*RECORD EXCERPTS*
::::
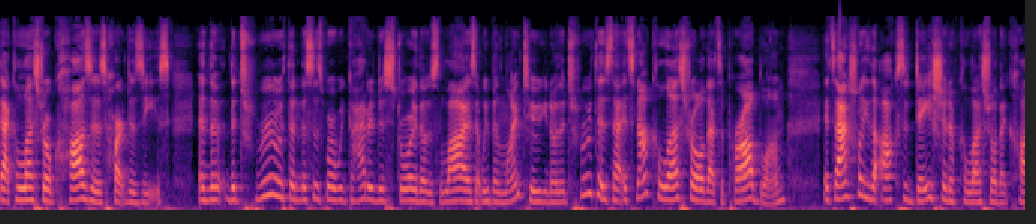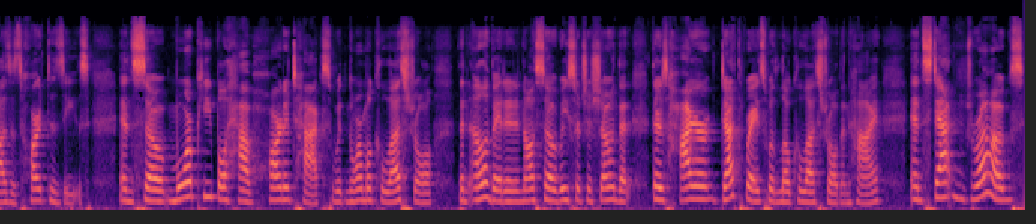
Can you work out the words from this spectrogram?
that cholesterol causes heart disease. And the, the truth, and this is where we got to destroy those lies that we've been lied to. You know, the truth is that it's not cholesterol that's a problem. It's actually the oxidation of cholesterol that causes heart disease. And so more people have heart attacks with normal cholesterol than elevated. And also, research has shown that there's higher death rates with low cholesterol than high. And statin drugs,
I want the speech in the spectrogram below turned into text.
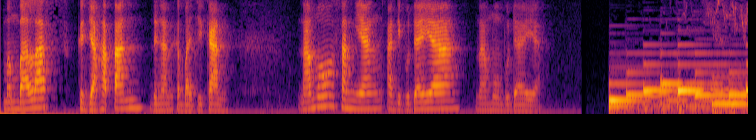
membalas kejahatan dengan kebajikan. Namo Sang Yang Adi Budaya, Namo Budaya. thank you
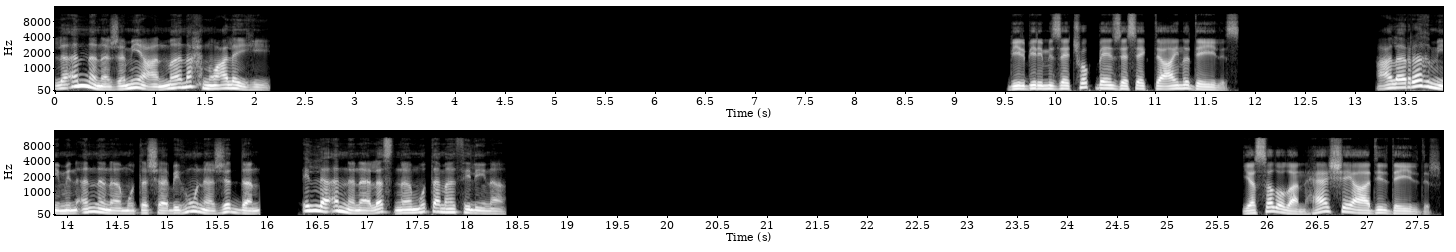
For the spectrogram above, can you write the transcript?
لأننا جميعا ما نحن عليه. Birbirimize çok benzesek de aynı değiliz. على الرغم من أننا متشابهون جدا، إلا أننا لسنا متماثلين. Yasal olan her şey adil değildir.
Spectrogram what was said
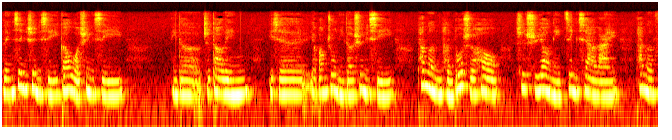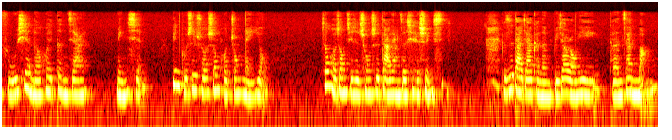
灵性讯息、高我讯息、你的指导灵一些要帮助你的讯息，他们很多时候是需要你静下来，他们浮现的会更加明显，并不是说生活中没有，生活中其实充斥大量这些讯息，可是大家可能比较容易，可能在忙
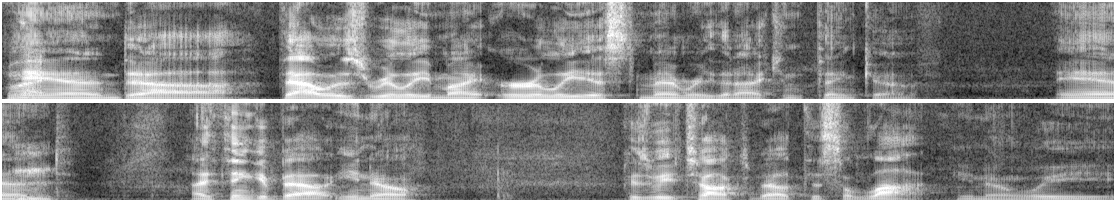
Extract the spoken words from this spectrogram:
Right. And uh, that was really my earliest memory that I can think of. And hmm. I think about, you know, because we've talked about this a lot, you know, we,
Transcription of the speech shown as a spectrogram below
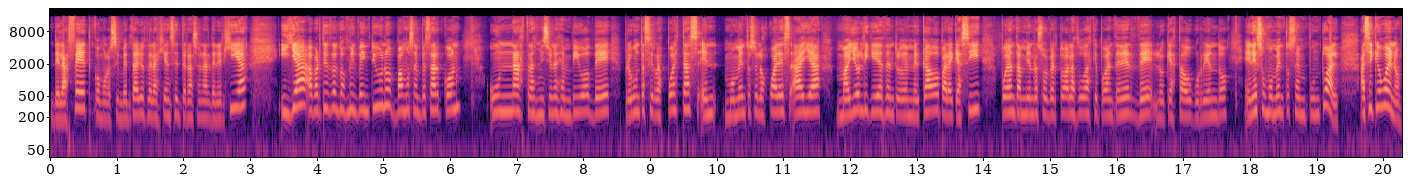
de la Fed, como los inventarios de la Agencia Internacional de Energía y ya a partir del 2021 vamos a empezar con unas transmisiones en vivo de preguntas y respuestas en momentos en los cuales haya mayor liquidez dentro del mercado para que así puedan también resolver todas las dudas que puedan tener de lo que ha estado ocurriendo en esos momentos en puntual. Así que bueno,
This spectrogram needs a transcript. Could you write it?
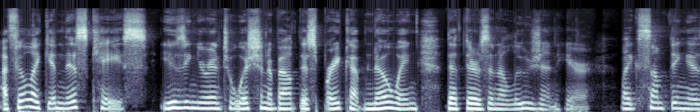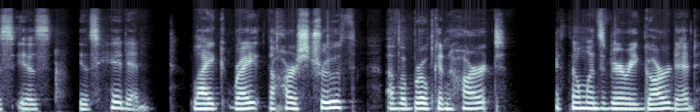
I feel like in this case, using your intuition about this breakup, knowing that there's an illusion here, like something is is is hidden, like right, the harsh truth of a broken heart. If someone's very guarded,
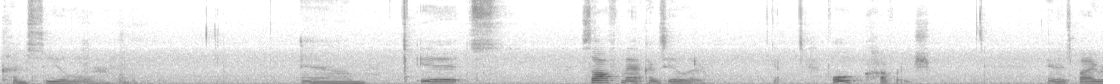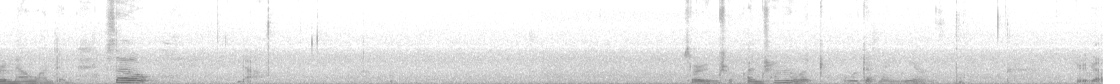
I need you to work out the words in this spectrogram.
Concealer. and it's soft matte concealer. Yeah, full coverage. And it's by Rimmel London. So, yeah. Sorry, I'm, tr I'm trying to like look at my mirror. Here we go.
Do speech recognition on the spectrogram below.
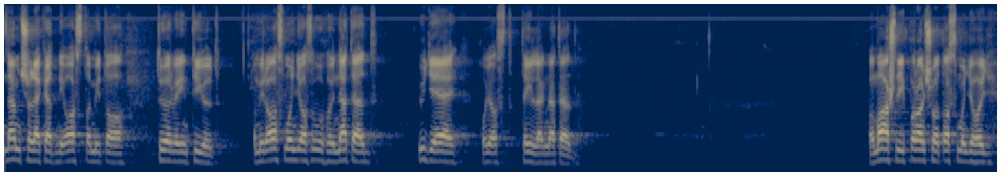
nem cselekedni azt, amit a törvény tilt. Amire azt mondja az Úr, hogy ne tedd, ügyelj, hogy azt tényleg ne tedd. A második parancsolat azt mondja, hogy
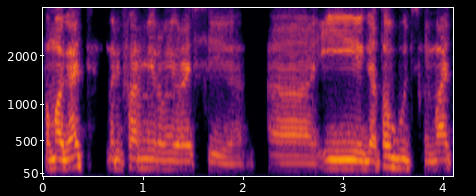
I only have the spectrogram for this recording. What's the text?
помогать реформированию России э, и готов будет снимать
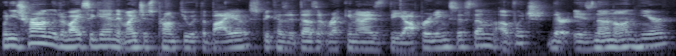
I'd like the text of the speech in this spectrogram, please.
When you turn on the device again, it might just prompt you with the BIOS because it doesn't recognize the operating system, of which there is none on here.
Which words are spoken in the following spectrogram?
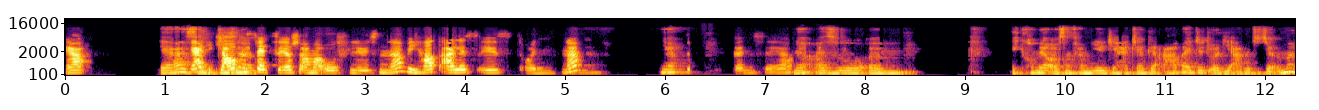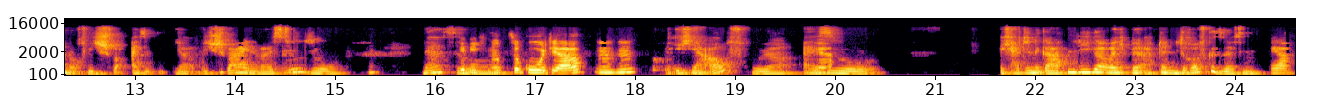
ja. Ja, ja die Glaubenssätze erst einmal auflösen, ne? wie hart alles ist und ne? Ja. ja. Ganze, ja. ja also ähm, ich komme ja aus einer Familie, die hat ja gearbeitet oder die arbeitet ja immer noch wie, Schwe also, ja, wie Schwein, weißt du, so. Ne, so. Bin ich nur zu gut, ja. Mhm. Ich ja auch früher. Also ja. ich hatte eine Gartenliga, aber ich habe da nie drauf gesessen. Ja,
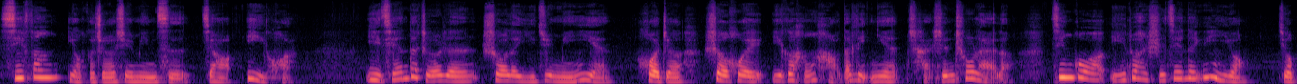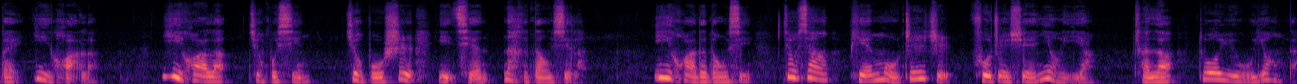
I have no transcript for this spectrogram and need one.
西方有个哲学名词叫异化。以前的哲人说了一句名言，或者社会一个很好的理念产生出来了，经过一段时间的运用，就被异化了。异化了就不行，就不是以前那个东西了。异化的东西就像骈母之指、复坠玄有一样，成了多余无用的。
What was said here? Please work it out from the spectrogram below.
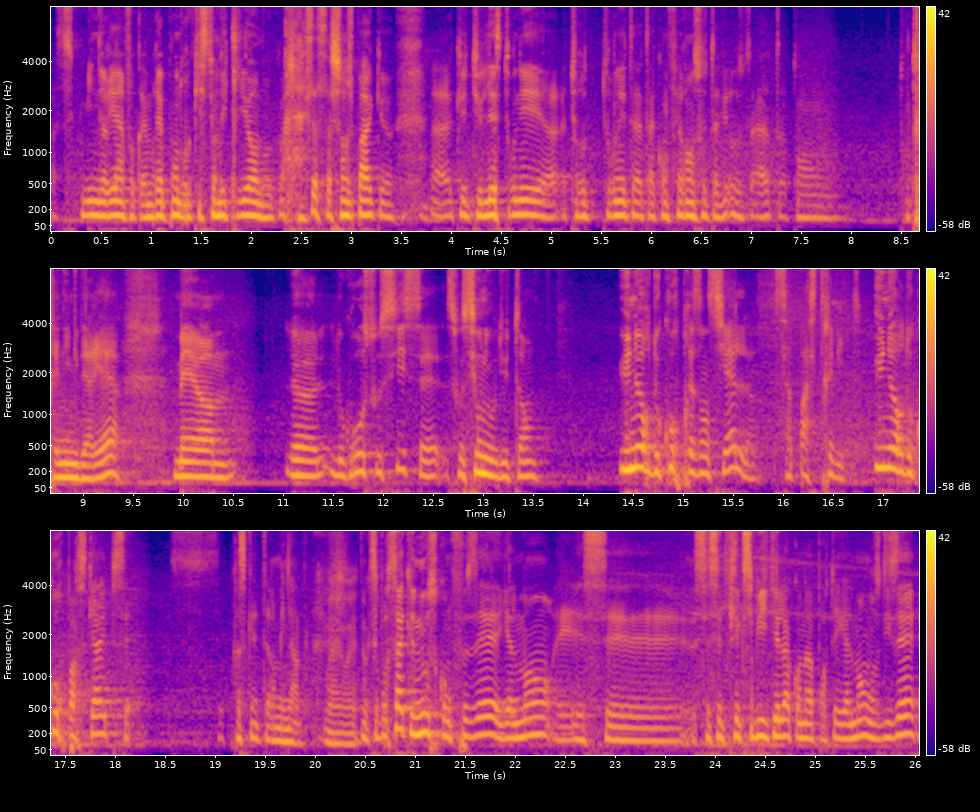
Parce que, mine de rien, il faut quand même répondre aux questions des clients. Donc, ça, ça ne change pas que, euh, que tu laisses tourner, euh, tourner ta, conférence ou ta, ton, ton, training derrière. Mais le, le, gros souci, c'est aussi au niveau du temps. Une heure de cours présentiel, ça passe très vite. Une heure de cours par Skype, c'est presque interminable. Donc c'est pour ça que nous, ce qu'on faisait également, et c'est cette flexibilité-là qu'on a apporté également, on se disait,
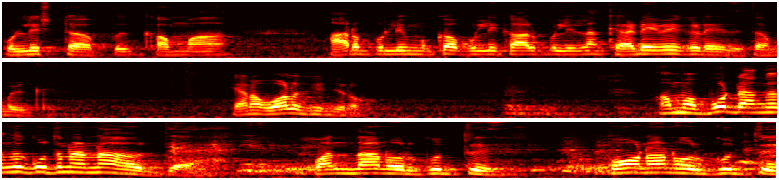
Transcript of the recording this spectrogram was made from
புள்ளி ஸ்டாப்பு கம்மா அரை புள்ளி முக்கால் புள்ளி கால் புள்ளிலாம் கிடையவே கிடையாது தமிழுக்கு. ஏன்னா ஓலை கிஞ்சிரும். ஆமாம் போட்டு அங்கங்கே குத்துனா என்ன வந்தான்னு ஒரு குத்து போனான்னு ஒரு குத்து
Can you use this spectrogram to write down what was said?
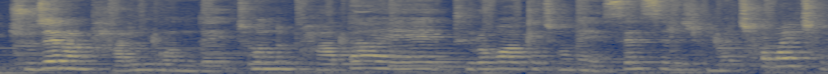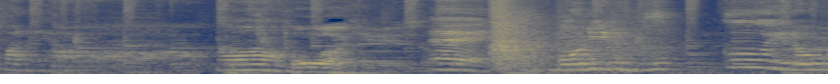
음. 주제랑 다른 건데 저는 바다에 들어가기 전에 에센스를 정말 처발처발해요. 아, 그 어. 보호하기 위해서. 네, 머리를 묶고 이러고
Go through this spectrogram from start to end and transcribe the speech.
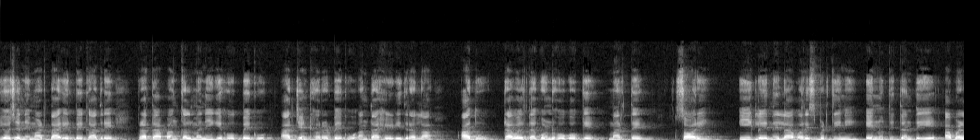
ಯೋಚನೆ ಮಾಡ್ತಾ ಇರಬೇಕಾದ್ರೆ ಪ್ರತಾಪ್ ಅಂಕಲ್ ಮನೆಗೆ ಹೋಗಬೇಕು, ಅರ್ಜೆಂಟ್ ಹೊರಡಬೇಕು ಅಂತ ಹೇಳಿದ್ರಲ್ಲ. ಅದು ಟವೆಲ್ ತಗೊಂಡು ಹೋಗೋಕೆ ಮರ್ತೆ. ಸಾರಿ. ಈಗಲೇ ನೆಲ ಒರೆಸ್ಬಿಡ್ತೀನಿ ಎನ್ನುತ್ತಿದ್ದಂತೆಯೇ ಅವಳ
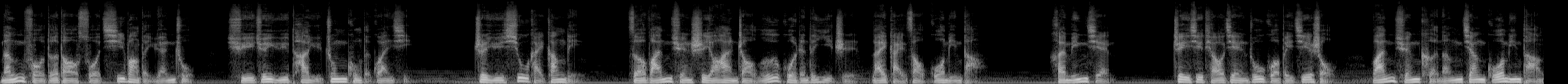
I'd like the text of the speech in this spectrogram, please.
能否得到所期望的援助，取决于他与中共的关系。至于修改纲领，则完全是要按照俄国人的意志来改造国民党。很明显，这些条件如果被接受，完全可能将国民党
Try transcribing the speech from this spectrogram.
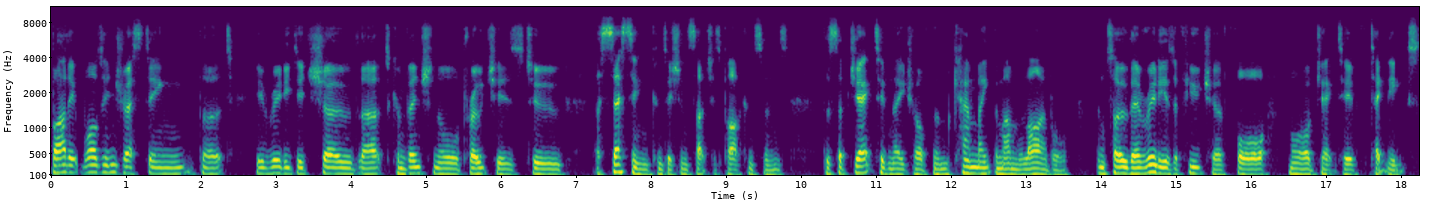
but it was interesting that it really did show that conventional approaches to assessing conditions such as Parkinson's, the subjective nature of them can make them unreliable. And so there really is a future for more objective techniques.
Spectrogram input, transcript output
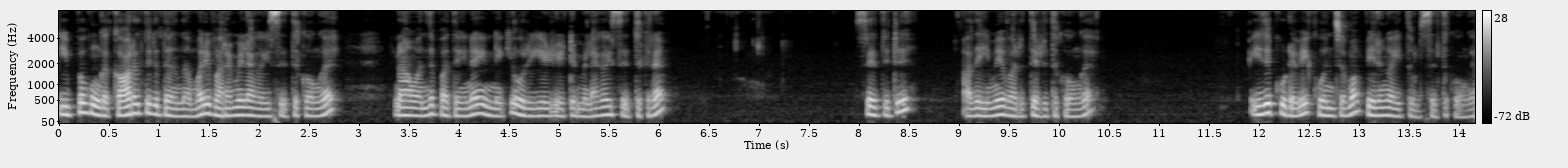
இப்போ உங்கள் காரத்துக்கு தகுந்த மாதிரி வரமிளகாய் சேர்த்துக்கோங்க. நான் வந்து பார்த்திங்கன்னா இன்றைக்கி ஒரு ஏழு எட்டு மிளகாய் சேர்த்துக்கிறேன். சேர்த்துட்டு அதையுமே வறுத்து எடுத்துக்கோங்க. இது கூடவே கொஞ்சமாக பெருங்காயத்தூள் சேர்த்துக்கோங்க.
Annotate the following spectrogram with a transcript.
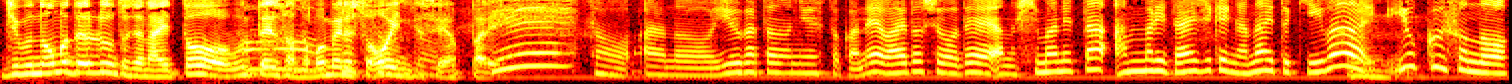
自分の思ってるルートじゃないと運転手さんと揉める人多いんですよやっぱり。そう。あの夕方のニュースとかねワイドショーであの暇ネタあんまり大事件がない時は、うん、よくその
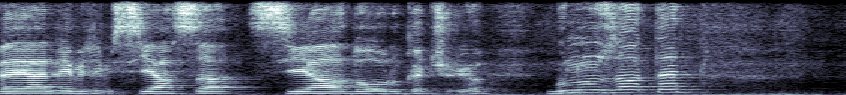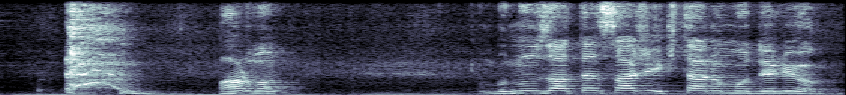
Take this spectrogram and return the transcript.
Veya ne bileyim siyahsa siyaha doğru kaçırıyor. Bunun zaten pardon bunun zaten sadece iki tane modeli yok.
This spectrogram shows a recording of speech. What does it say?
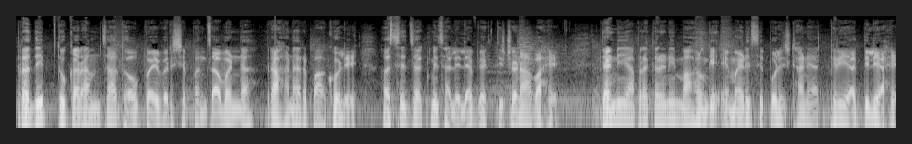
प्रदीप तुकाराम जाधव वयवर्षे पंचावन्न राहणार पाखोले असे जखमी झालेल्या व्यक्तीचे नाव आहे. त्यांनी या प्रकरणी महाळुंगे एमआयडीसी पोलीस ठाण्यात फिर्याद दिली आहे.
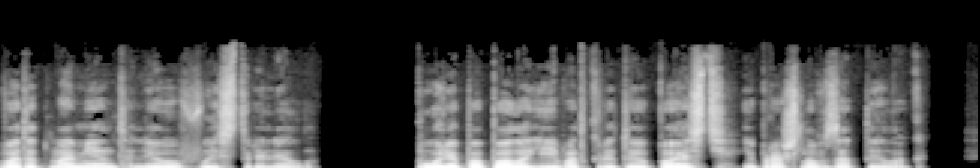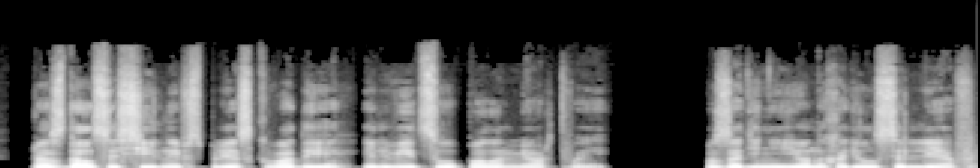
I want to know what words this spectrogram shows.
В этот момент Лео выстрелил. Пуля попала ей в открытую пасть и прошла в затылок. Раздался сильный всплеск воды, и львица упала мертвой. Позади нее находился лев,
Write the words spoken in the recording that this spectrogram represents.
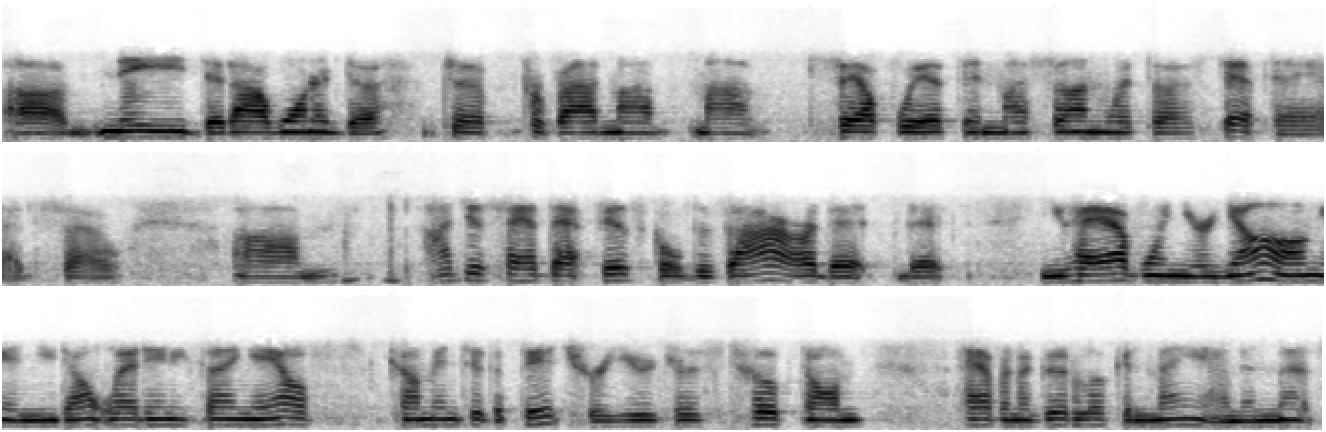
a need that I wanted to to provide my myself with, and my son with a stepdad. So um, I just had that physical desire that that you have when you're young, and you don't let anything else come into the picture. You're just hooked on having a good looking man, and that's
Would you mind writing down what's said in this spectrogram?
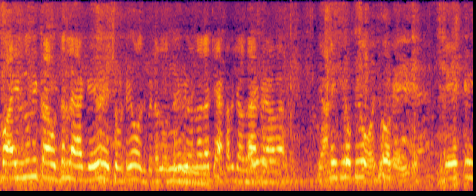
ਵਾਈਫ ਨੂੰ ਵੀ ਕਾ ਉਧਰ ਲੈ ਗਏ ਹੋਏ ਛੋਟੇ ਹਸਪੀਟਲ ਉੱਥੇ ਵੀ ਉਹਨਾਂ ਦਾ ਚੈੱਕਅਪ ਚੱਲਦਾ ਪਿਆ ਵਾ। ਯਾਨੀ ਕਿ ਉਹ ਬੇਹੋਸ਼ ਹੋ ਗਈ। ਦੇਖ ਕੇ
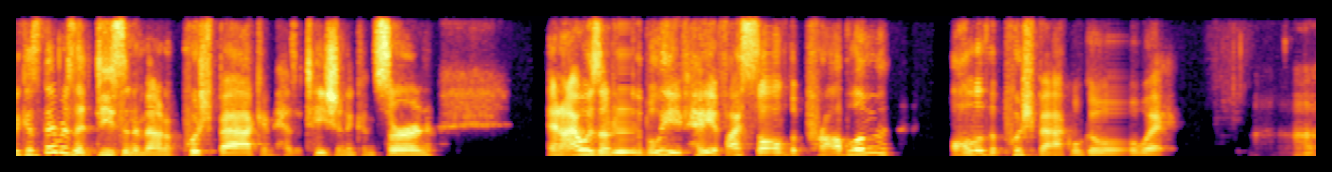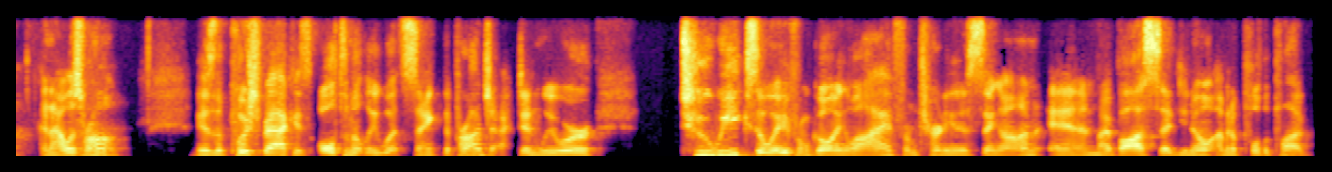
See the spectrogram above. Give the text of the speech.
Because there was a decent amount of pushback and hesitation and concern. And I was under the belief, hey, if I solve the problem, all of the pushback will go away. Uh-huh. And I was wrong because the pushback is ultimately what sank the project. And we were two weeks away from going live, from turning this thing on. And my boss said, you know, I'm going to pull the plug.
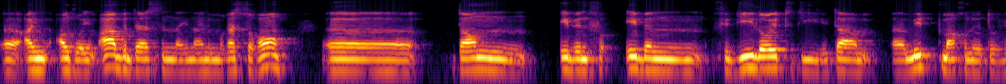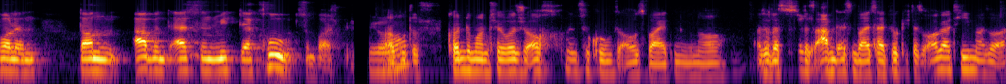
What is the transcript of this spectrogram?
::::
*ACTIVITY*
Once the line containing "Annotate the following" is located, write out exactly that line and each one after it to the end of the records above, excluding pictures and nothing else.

*TASK SOLUTION*
Annotate the following spectrogram with a transcript.
自分の思ってるルートじゃないと運転手さんと揉める人多いんですよやっぱり。そう。あの夕方のニュースとかねワイドショーであの暇ネタあんまり大事件がない時は、うん、よくその
Take this spectrogram and return the transcript.
Veya ne bileyim siyahsa siyaha doğru kaçırıyor. Bunun zaten pardon bunun zaten sadece iki tane modeli yok.
This spectrogram shows a recording of speech. What does it say?
प्रदीप तुकाराम जाधव वयवर्षे पंचावन्न राहणार पाखोले असे जखमी झालेल्या व्यक्तीचे नाव आहे. त्यांनी या प्रकरणी महाळुंगे एमआयडीसी पोलीस ठाण्यात फिर्याद दिली आहे.
I want to know what words this spectrogram shows.
В этот момент Лео выстрелил. Пуля попала ей в открытую пасть и прошла в затылок. Раздался сильный всплеск воды, и львица упала мертвой. Позади нее находился лев,
Write the words spoken in the recording that this spectrogram represents.
a need that I wanted to to provide my myself with, and my son with a stepdad. So um, I just had that physical desire that that you have when you're young, and you don't let anything else come into the picture. You're just hooked on having a good looking man, and that's
Would you mind writing down what's said in this spectrogram?
ਵਾਈਫ ਨੂੰ ਵੀ ਕਾ ਉਧਰ ਲੈ ਗਏ ਹੋਏ ਛੋਟੇ ਹਸਪੀਟਲ ਉੱਥੇ ਵੀ ਉਹਨਾਂ ਦਾ ਚੈੱਕਅਪ ਚੱਲਦਾ ਪਿਆ ਵਾ। ਯਾਨੀ ਕਿ ਉਹ ਬੇਹੋਸ਼ ਹੋ ਗਈ। ਦੇਖ ਕੇ
See the spectrogram above. Give the text of the speech.
Because there was a decent amount of pushback and hesitation and concern. And I was under the belief, hey, if I solve the problem, all of the pushback will go away. Uh-huh. And I was wrong because the pushback is ultimately what sank the project. And we were two weeks away from going live, from turning this thing on. And my boss said, you know, I'm going to pull the plug.
What is the transcript of this spectrogram?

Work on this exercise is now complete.